Every record, apart from its pictures, should be repeated exactly.

BEGIN STUDY MATERIAL

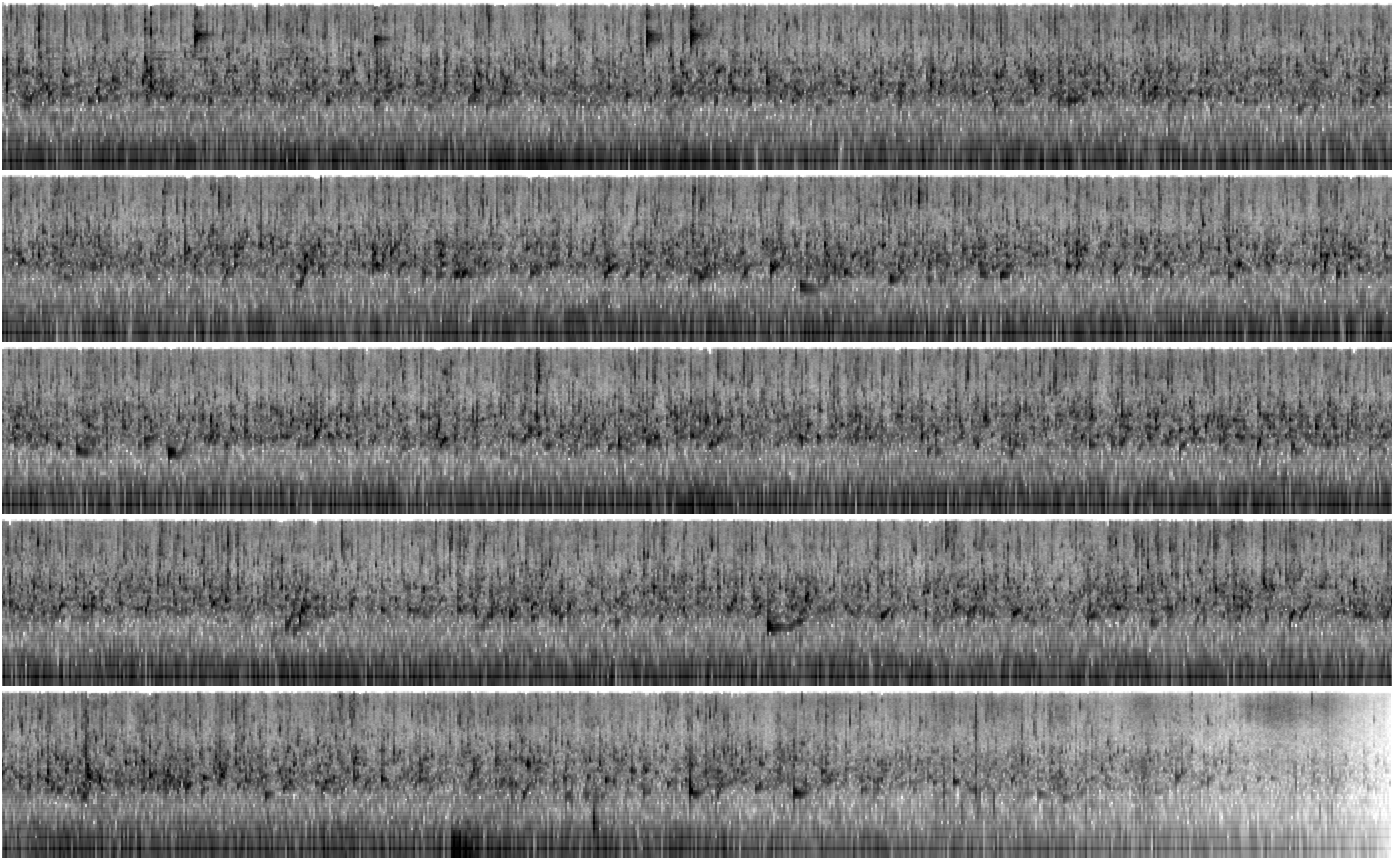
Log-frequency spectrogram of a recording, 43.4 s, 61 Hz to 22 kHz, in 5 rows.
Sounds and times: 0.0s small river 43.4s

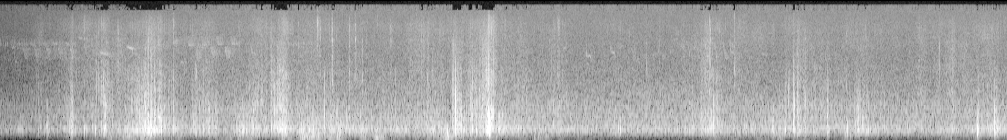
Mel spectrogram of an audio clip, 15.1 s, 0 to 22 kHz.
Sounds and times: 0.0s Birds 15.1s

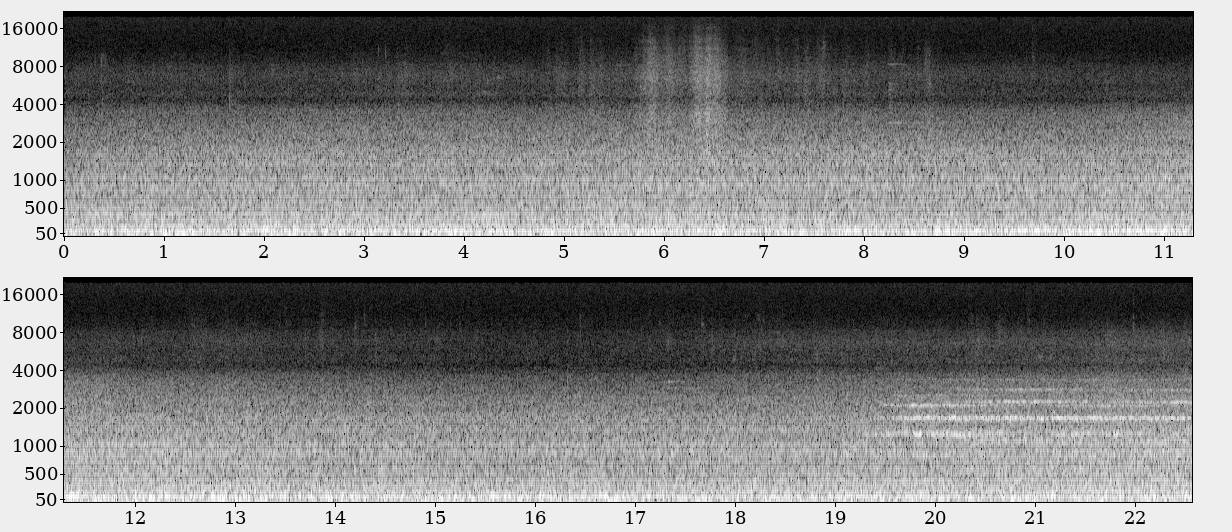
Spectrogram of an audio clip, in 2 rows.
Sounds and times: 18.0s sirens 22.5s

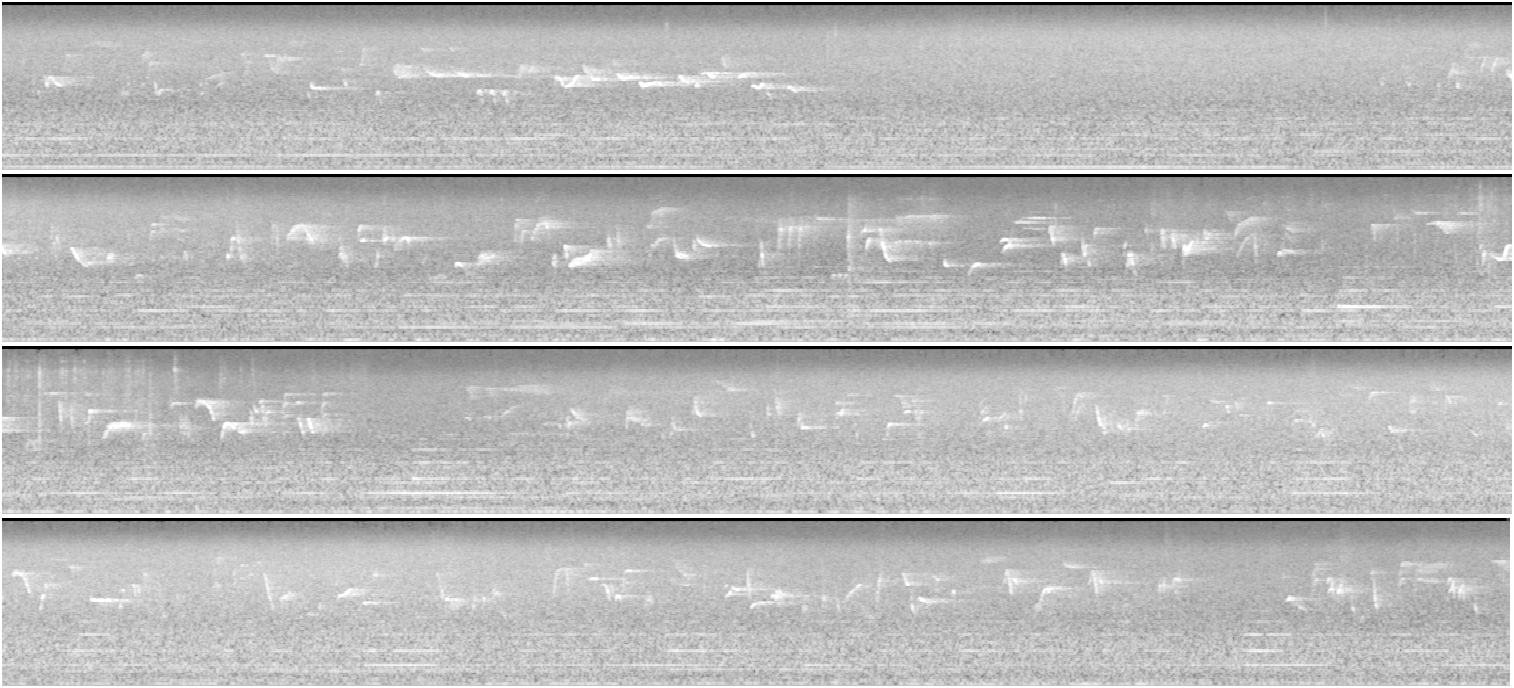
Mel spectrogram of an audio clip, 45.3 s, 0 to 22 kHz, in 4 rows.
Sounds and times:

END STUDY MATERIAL

ANSWER FOR THE TASK
Log-frequency spectrogram of a recording, 43.4 s, 61 Hz to 22 kHz, in 5 rows.
Sounds and times: 0.0s small river 43.4s

Mel spectrogram of an audio clip, 15.1 s, 0 to 22 kHz.
Sounds and times: 0.0s Birds 15.1s

Spectrogram of an audio clip, in 2 rows.
Sounds and times: 18.0s sirens 22.5s

Mel spectrogram of an audio clip, 45.3 s, 0 to 22 kHz, in 4 rows.
Sounds and times:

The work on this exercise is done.